This struck me because most summers I do travel to visit relatives, ancestral locales and to institutions to conduct research.  This summer I am still in the first year of a new job, so the opportunity for taking time off is limited – plus, the summer is our crunch time at work: I am traveling, but not for my own purposes! 

Seeing this poll question did cause me to reflect, though, on past travel that I’ve taken for genealogical reasons or even just to places that played a role in my family’s history.

28 April 2018

A New Royal Baby and Cousin

Welcome to my new 25th cousin once-removed (also my 26th cousin once-removed through a different line), HRH Louis Arthur Charles, Prince of Cambridge.
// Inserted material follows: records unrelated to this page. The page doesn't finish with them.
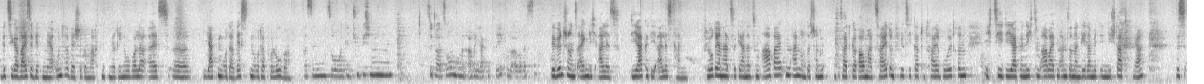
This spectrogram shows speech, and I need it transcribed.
Witzigerweise wird mehr Unterwäsche gemacht mit Merino-Wolle als äh, Jacken oder Westen oder Pullover. Was sind so die typischen Situationen, wo man eure Jacke trägt oder eure Weste? Wir wünschen uns eigentlich alles. Die Jacke, die alles kann. Florian hat sie gerne zum Arbeiten an und das schon seit geraumer Zeit und fühlt sich da total wohl drin. Ich ziehe die Jacke nicht zum Arbeiten an, sondern gehe damit in die Stadt. Ja? Das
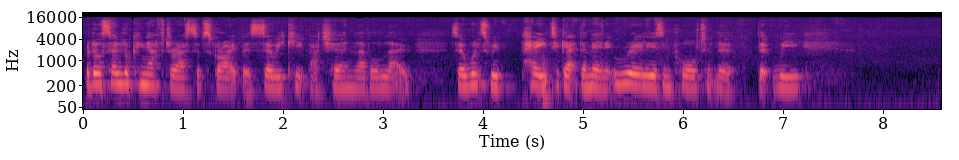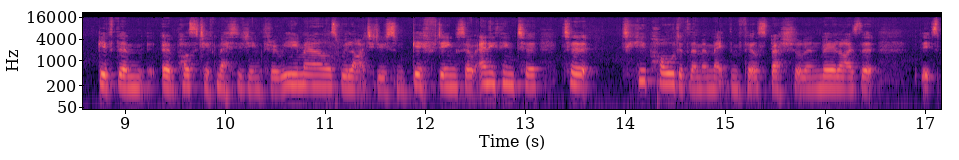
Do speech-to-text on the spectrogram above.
but also looking after our subscribers so we keep our churn level low. So once we've paid to get them in, it really is important that that we give them uh, positive messaging through emails. We like to do some gifting, so anything to to to keep hold of them and make them feel special and realise that it's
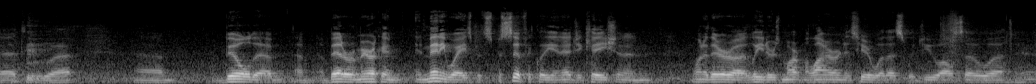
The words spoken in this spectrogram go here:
uh, to uh, um, build a, a, better America in, in, many ways, but specifically in education. And one of their uh, leaders, Mark Milliron, is here with us. Would you also uh, yeah.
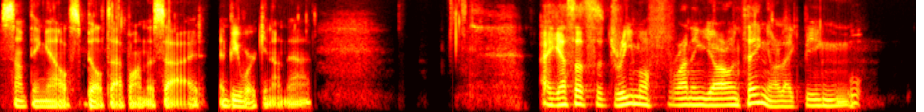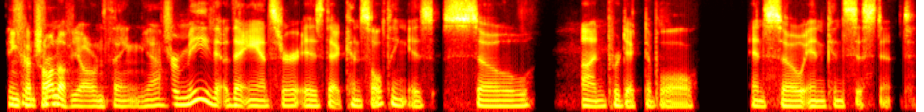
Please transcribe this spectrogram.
something else built up on the side and be working on that? I guess that's the dream of running your own thing or like being in for, control for, of your own thing. Yeah. For me, the, the answer is that consulting is so unpredictable and so inconsistent.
Royal Family Tree from the Daily Mail
Although this new English cousin and I will never meet, I do have a large contingent of cousins in England who are more accessible.  They’re not really close from a lineage perspective (a lot closer than the Prince of Cambridge!), but they are important to me nonetheless, because I’ve gotten to know a good number of them well.  I have four second cousins once-removed (siblings) and a whole lot more third cousins (and third cousins once-removed!) in the UK. 
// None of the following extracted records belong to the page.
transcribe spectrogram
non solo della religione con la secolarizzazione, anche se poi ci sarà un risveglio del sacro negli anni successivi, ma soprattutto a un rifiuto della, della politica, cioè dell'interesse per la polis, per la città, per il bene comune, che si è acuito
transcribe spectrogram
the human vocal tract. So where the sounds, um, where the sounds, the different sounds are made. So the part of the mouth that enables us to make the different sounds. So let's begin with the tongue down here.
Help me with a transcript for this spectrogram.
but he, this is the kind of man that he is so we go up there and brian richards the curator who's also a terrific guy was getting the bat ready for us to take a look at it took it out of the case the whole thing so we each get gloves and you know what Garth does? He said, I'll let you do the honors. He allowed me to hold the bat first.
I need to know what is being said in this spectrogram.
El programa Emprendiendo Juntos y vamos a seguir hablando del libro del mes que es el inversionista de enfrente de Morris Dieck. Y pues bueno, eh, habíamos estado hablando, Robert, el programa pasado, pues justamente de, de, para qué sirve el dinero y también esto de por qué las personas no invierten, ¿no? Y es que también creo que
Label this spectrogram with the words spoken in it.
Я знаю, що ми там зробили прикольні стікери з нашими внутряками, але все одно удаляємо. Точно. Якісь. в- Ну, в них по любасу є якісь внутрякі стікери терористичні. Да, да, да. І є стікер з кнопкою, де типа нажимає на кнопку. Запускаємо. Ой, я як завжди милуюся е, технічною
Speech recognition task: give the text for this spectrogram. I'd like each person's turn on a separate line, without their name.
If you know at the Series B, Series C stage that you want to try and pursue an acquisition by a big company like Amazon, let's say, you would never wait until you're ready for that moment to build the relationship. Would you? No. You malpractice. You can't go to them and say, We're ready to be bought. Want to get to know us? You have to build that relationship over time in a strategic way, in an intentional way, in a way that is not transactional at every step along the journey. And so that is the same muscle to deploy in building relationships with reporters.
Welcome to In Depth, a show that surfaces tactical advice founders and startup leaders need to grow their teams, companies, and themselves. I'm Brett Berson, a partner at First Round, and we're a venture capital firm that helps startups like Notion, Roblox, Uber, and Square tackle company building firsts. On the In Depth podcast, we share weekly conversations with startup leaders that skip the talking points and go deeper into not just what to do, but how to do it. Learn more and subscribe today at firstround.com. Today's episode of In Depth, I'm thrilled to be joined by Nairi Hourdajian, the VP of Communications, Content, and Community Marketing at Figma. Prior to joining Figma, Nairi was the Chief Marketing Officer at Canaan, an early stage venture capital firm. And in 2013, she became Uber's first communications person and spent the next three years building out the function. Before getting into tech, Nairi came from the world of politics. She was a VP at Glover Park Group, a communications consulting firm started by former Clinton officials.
They are from a good solid upper middle class background and the four siblings (who are my mother’s second cousins) have welcomed me into their homes and lives, for which I am grateful.  They have children, some of whom have children of their own, thus my thirds and thirds-once, mentioned above.
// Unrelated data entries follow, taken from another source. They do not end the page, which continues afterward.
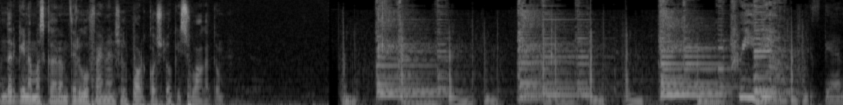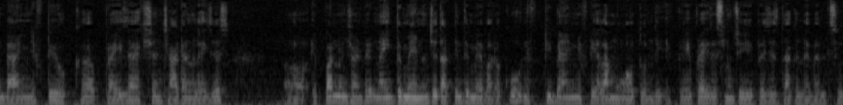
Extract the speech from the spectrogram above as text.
అందరికీ నమస్కారం. తెలుగు ఫైనాన్షియల్ పాడ్కాస్ట్లోకి స్వాగతం. నిఫ్టీ అండ్ బ్యాంక్ నిఫ్టీ యొక్క ప్రైస్ యాక్షన్ చార్ట్ అనలైజెస్ ఎప్పటి నుంచి అంటే నైన్త్ మే నుంచి థర్టీన్త్ మే వరకు నిఫ్టీ బ్యాంక్ నిఫ్టీ ఎలా మూవ్ అవుతుంది? ఏ ప్రైజెస్ నుంచి ఏ ప్రైజెస్ దాకా లెవెల్స్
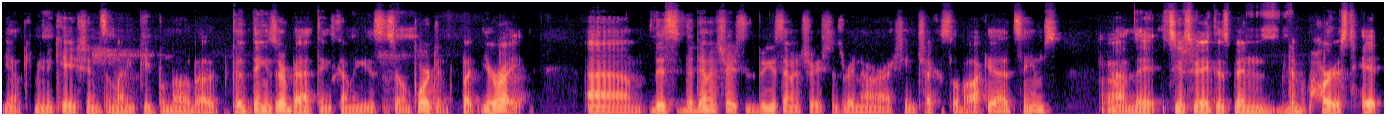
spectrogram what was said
you know communications and letting people know about good things or bad things coming is so important. But you're right. Um, this the demonstrations, the biggest demonstrations right now are actually in Czechoslovakia. It seems. Oh. Um, they, it seems to be like there's been the hardest hit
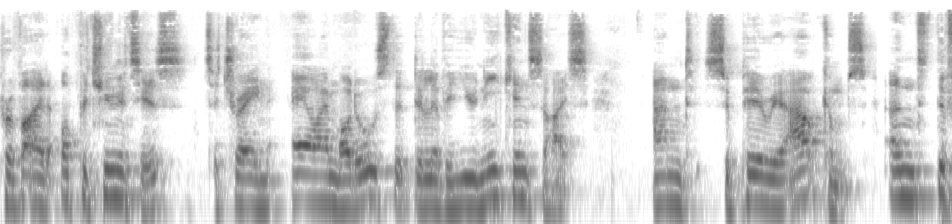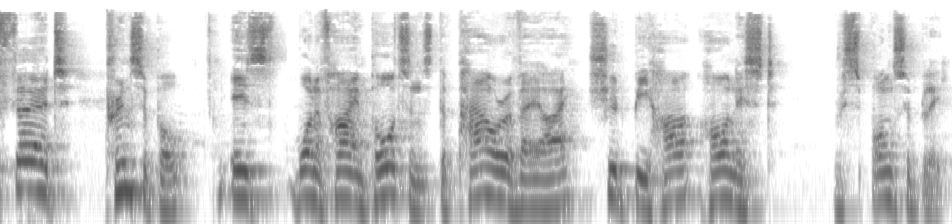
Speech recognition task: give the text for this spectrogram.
provide opportunities to train AI models that deliver unique insights and superior outcomes. And the third principle is one of high importance. The power of AI should be harnessed responsibly.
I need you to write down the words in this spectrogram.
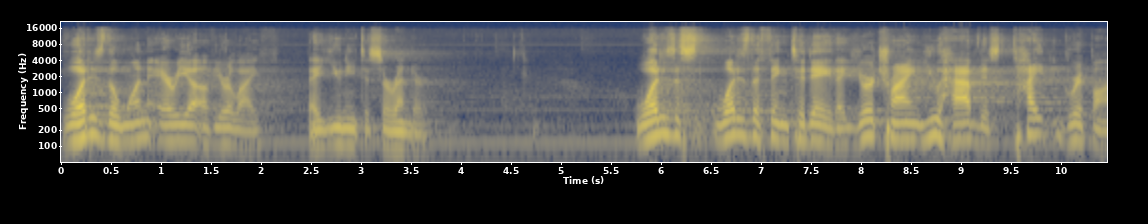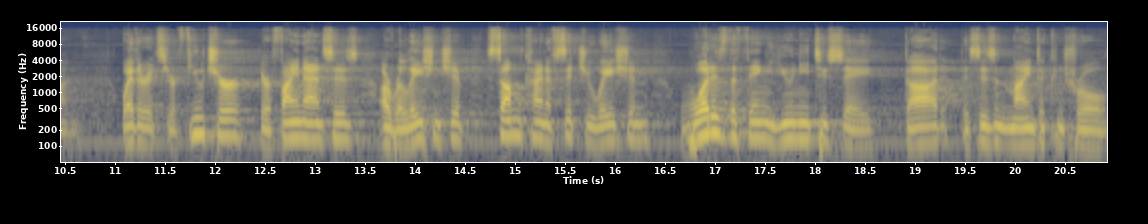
what is the one area of your life that you need to surrender? What is, this, what is the thing today that you're trying, you have this tight grip on? Whether it's your future, your finances, a relationship, some kind of situation, what is the thing you need to say, God, this isn't mine to control,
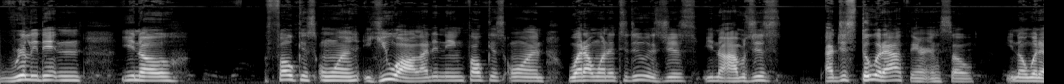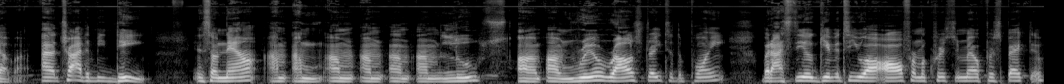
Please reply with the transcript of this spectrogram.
really didn't, you know, focus on you all. I didn't even focus on what I wanted to do. Is just, you know, I was just I just threw it out there and so, you know, whatever. I tried to be deep. And so now I'm I'm I'm I'm I'm I'm loose. Um, I'm real raw, straight to the point. But I still give it to you all, all from a Christian male perspective.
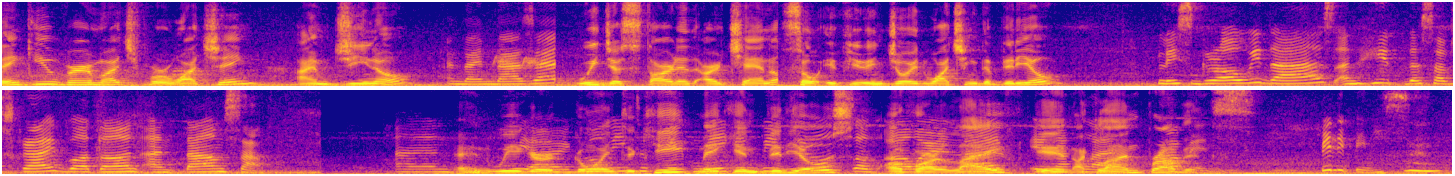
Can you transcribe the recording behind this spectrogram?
Thank you very much for watching. I'm Gino. And I'm Dazel. We just started our channel. So if you enjoyed watching the video, Please grow with us and hit the subscribe button and thumbs up. And, and we, are, going, to keep making videos of our life in Aklan province. Philippines.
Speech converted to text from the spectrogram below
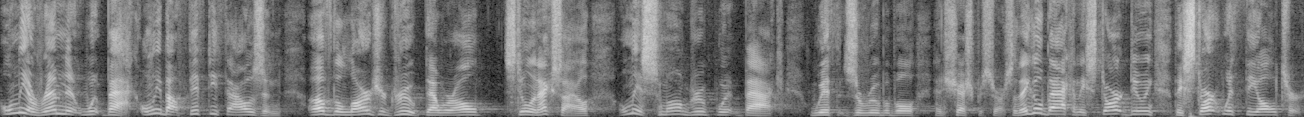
only a remnant went back. Only about 50,000 of the larger group that were all still in exile, only a small group went back with Zerubbabel and Sheshbazzar. So they go back and they start doing, they start with the altar.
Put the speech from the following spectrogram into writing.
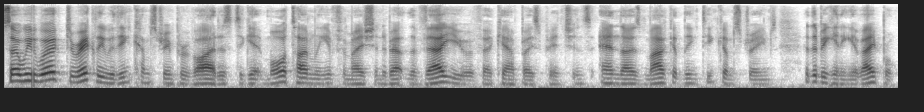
So we work directly with income stream providers to get more timely information about the value of account-based pensions and those market-linked income streams at the beginning of April.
One difficulty for genealogists in the UK is that many of their vital statistics records were destroyed or simply not kept in the 17th Century during the UK Civil War.  It is very difficult for anyone of UK heritage, particularly in England, to trace their families past the 1700s.  Royal and noble lineages were still carefully maintained, but a large swath of the “regular people” are not able to get back into the 1600s.

My UK cousins, although part of neither royalty nor nobility in the past few centuries, are able to trace a part of their lineage back to William the Conqueror and beyond.  Although their 17th century family records largely fell to the same fate as the bulk of their countrymen, nonetheless they can make that connection.  Here’s how:

03 February 2018

Thomas Sharp's Intellectual Books

Thomas Sharp, my great-great-great-grandfather (b 16 Feb 1808; d 9 Sept 1896, both in Salem, OH) was described as “a curmudgeonly agnostic abolitionist Quaker”[1] 

Thomas Sharp
Sarah Antrim
Married to Sarah Antrim in 1830, they had four daughters and one son.  My great-grandmother, Reba Baxter, was the daughter of their middle child, Elizabeth (“Lizzie”) Sharp and her husband, John Lendrum Baxter.

Thomas and Sarah became Hicksite Quakers, following the more restrictive doctrine (plain clothing and few personal niceties), which held that divinity is achieved through obedience to the “inner light”.  In fact, the doctrine rejected the virgin birth of Christ and held that Jesus was the son of God only in that he had achieved this harmony with his inner light.

10 January 2018

Continued hiatus

The workload of my new job combined with a move to a new city in September and into a new home in November caught up with me!

I have several blog posts in the works and will be back up to speed by the end of January.  A much longer hiatus than I originally anticipated!

As a placeholder, I'll show you a gift from my mother this season:

Published in 1933 by the Newport Chamber of Commerce, this is an extensive look at many of the historic buildings in Newport, RI along with some historical facts about the founding of Newport and the original settlers there (some of whom are my ancestors).

The pamphlet was printed by the Gladding Print shop, no doubt holding some connection to my great-grandmother's friend and first cousin once removed, Bessie Gladding.  I am still in contact with, and close to, Bessie's descendants.

Wishing you a peaceful New Year.